If someone names you as the executor of their will or the trustee of their trust, you become a fiduciary while serving in those capacities.
What this means, as the Legal Information Institute explains, is that everything you do as a deceased person’s executor or as the personal representative of his or her estate, you must do for the benefit of the heirs. The same holds true when you act as the trustee of a trust, only here you must work only for the benefit of the trust’s beneficiary or beneficiaries.
Breach of duty
No one expects perfection in the performance of your fiduciary duties.
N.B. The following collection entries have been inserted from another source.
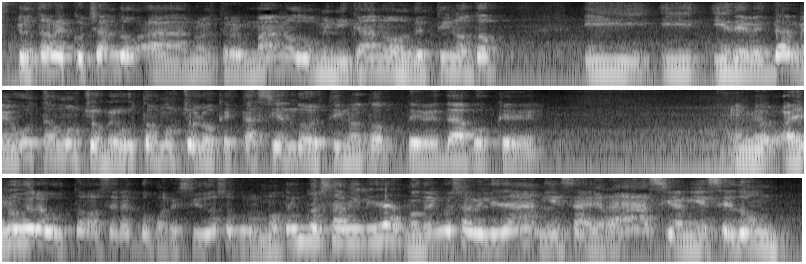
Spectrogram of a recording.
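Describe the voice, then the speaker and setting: A Cuban man with a Cuban Spanish accent, giving sarcastic, animated political commentary on a livestream and reading viewer comments. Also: a little high, racing, crowd noise. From Cuba.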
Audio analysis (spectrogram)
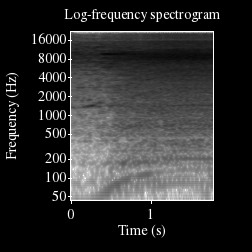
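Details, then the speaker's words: Motorcraft 4300 carburetor off a 1967 Thunderbird crew cab, tested on a running dyno engine with the dyno off, idling about 700 rpm: engine climbs smoothly into a strong rev with loud intake rush, no stumble or popping; carb working properly. "now listen to this thing and she swerves just like she's supposed to"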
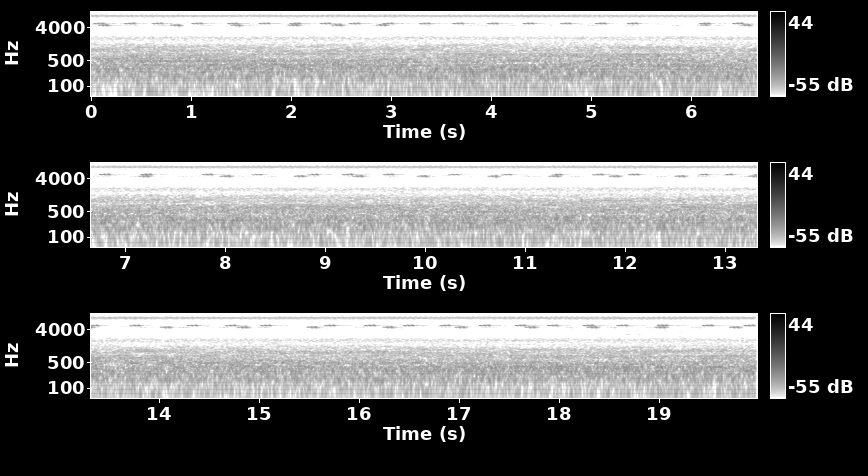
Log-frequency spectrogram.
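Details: Crickets in a room keep up dense, rapid high chirping for the whole stretch, pulses tumbling close together, beneath a steady high whine and low, even background noise.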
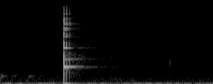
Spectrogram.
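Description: Two beer glasses of gose clinking together in a toast, a single sharp bright clink with a short ringing tail in a quiet room.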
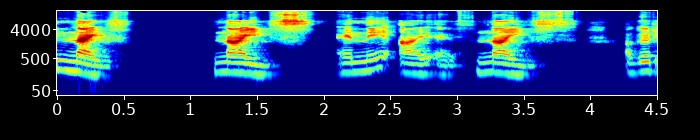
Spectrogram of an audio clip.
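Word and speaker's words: naïf: तो ट्रेमा है इसीलिए नाइफ, नाइफ, नाइफ मतलब इंग्लिश में भी नाइफ बोलते हैं, इसका मीनिंग रहता है इनोसेंट। ओके, सो ये ट्रेमा यूज किया जाता है दोनों वॉवेल्स का साउंड प्रोनाउंस हम करें इसीलिए।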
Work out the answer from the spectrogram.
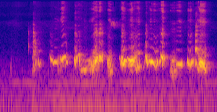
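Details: A young Australian magpie, one of a family of three that visits daily, keeps up about three seconds of squawky, warbling chatter, rising and falling in short bursts over a low steady indoor hum, while a person chats with it.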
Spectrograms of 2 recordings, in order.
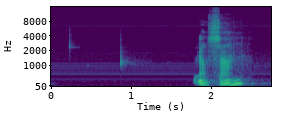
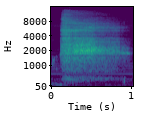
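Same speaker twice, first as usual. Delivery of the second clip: soft soothing shush; long, breath-only hush; hushing shh; 8 dB quieter than usual. Acted. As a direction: hush the upset son softly. Father hushes crying son.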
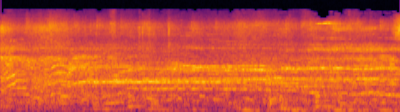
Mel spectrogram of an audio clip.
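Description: Many riders screaming and shouting together on a swinging pendulum thrill ride, overlapping high-pitched voices going on steadily throughout.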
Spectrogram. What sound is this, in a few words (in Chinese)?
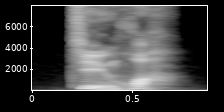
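"进化", Chinese; HSK6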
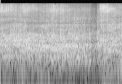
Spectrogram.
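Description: Skateboard wheels rolling over asphalt: a loud, steady rolling noise.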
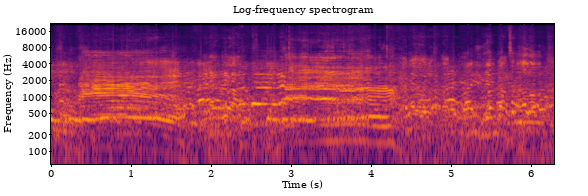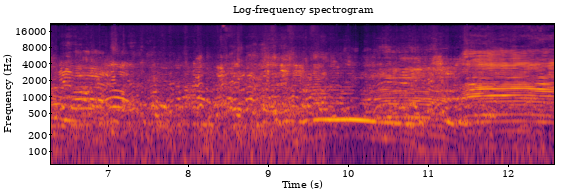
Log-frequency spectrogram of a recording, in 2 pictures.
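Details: Sahiwal bull calf at a cattle market in Narsingdi, 8 July 2025: several drawn-out lowing moos with rising and falling tones, a long one near the start and another around ten seconds, over steady crowd chatter and bargaining voices.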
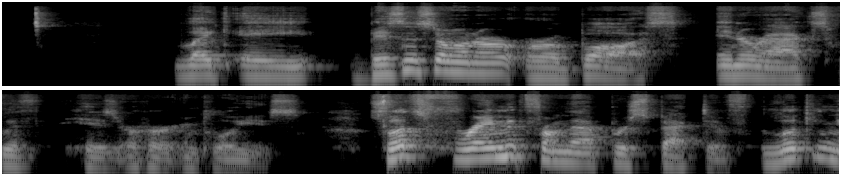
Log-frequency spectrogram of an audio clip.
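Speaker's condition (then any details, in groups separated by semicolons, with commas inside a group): No condition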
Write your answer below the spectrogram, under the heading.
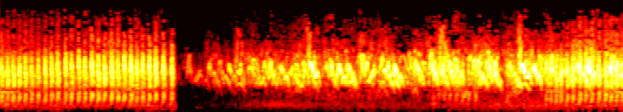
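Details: Sparrow calls used to lure the birds for trapping: a rapid buzzy pulsing chatter cuts off abruptly, then a looser flock chorus of high chirps builds and stays dense to the end.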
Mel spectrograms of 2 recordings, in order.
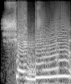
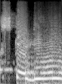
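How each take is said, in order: First: The word begins with an 'sh' sound. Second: The word begins with an 'sk' sound. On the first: "शेड्यूल बोलते हैं कुछ लोग" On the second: "कुछ लोग स्केड्यूल बोलते हैं"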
You are, after all, only human and therefore can make mistakes.. As long as you use your best efforts in the performance of your duties, no one can sue you if you make an inadvertent mistake or two somewhere along the way.
To successfully sue you for breach of fiduciary duty, the plaintiff must take you to court and prove that you deliberately harmed him or her, possibly by knowingly doing one of the following:
- Providing him or her with false, inadequate or misleading information
- Favoring another heir or beneficiary over him or her
- Decreasing the value of the estate or trust
- Acting in your own best interests rather than his or her best interests
If an heir or beneficiary successfully sues you for breach of your fiduciary duties, the court likely will enter judgment against you for the amount of financial harm, i.e., damages, you caused the plaintiff. If the court finds that your breach was actual fraud, it could also award the plaintiff punitive damages.